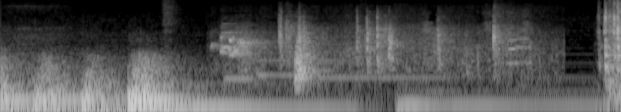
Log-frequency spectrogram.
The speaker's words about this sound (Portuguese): Alguém bateu a porta.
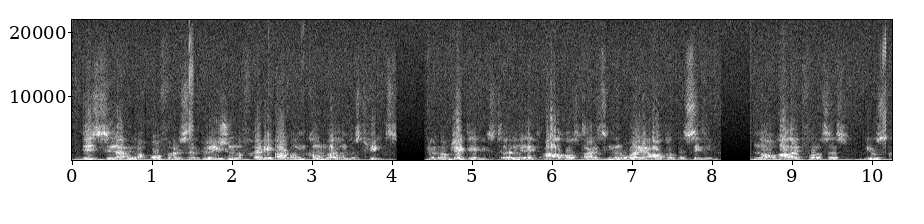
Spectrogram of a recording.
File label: BRIEFING, ambience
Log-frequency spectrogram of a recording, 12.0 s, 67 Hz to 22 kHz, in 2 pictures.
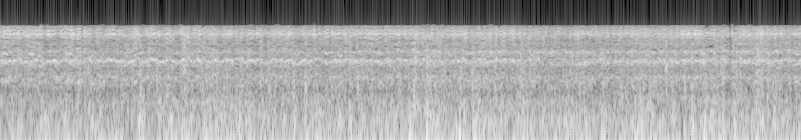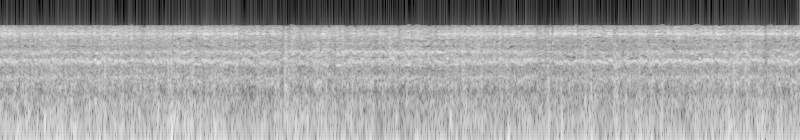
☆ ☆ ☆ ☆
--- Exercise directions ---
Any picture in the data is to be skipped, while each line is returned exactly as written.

--- Written answer ---
Log-frequency spectrogram.
The speaker's words about this sound (Portuguese): Alguém bateu a porta.
Spectrogram of a recording.
File label: BRIEFING, ambience
Log-frequency spectrogram of a recording, 12.0 s, 67 Hz to 22 kHz, in 2 pictures.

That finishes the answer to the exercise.